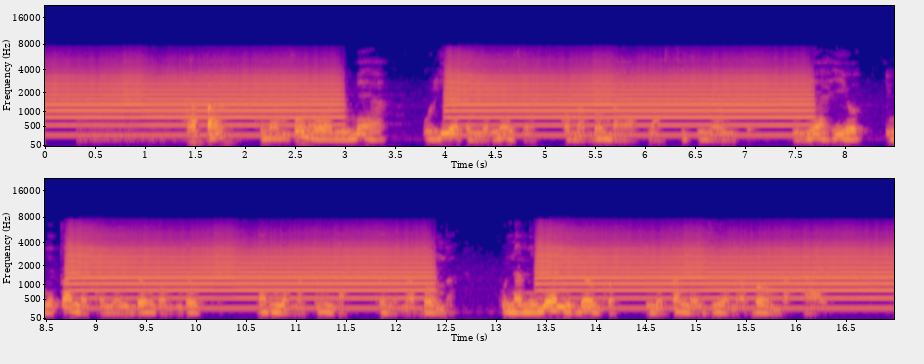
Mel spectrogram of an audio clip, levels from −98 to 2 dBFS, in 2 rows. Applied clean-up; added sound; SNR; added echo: none; Trumpet; -4 dB; none.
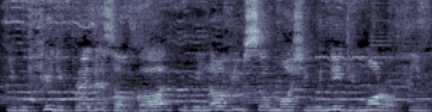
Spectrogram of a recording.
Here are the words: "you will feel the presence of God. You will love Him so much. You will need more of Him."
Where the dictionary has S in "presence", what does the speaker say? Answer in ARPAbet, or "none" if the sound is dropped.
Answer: S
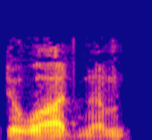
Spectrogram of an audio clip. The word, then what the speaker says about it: duodenum: And this is below your stomach, and it's called the duodenum, or in some countries they pronounce it duodenum. Tomato, tomato, however you like.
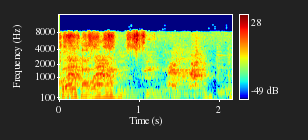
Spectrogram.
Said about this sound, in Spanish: También nos acompaña un coro de, de perros. en el otro micrófono.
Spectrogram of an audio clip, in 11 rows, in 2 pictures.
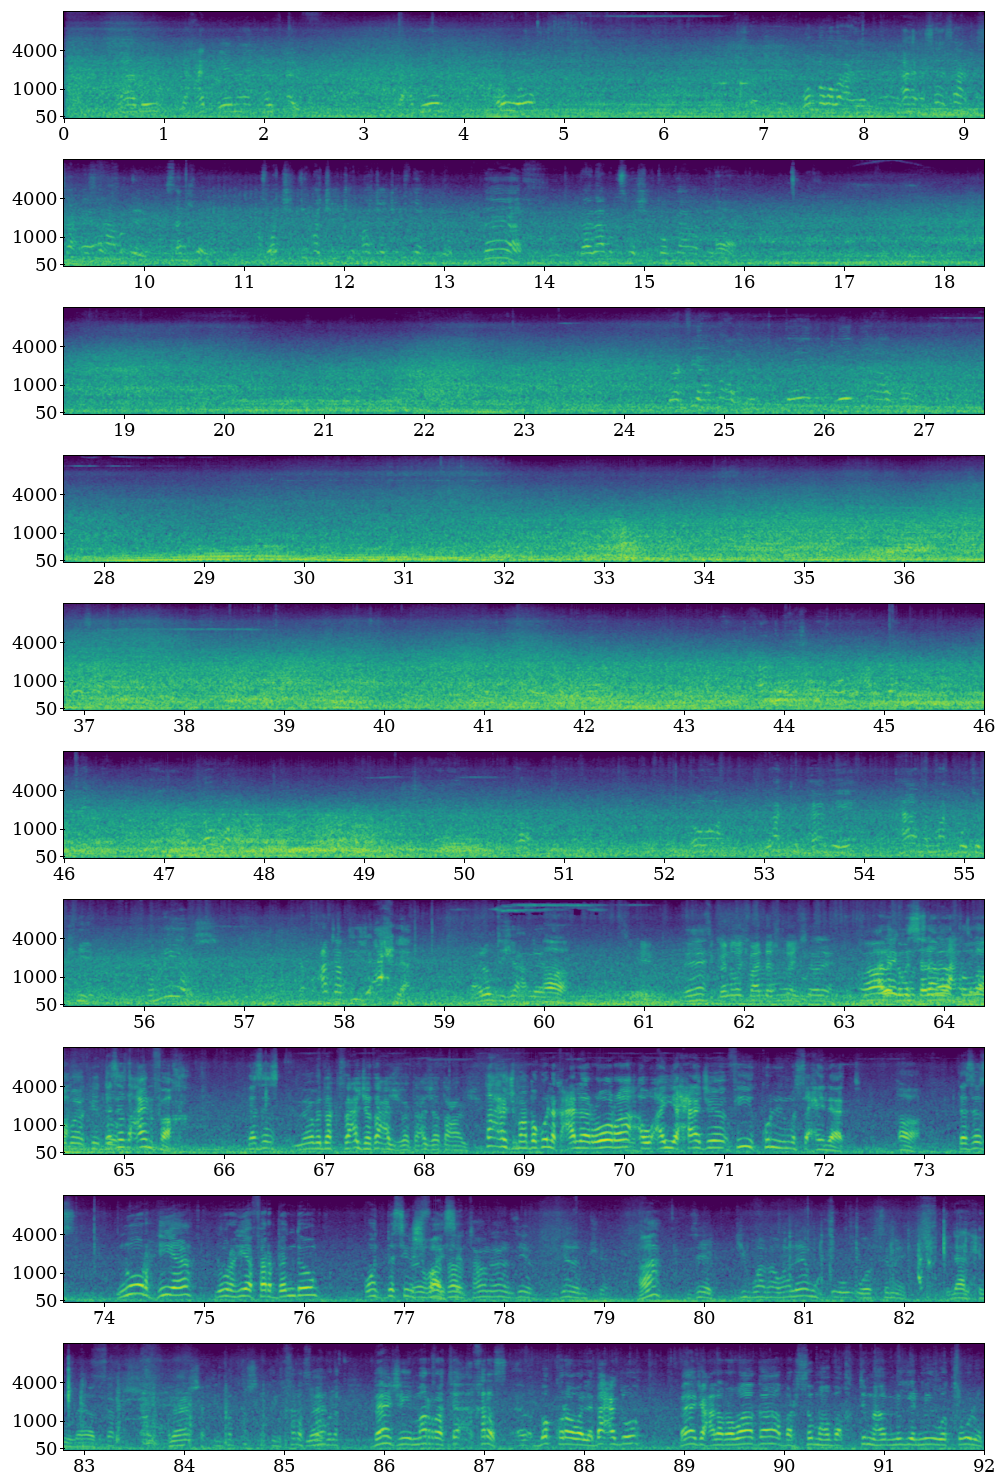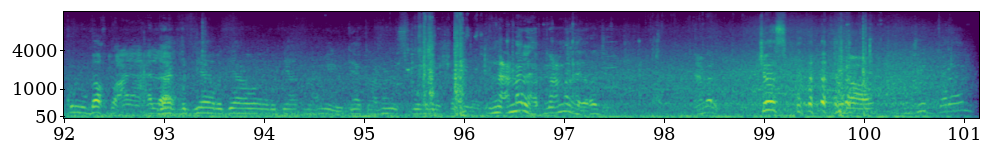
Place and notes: Prinzenallee, Soldiner Kiez, Wedding, Berlin, Deutschland - Prinzenallee, Berlin - In front of OKK
Prinzenallee, zwischen OKK und dem benachbarten Shop: Diskussion über notwendige Reparaturen an einer Leuchtreklame in Form einer Wasserpfeife.
Berlin, Germany, 10 November 2012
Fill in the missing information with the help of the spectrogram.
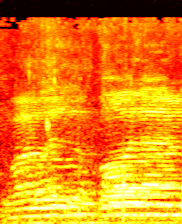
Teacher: Di sini qafnya dibaca tebal, ya. Qaf berharokat fathah.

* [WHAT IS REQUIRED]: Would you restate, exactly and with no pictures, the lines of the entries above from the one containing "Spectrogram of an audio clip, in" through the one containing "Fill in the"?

* [EXERCISE OUTPUT]:
Spectrogram of an audio clip, in 11 rows, in 2 pictures.
Place and notes: Prinzenallee, Soldiner Kiez, Wedding, Berlin, Deutschland - Prinzenallee, Berlin - In front of OKK
Prinzenallee, zwischen OKK und dem benachbarten Shop: Diskussion über notwendige Reparaturen an einer Leuchtreklame in Form einer Wasserpfeife.
Berlin, Germany, 10 November 2012
Fill in the missing information with the help of the spectrogram.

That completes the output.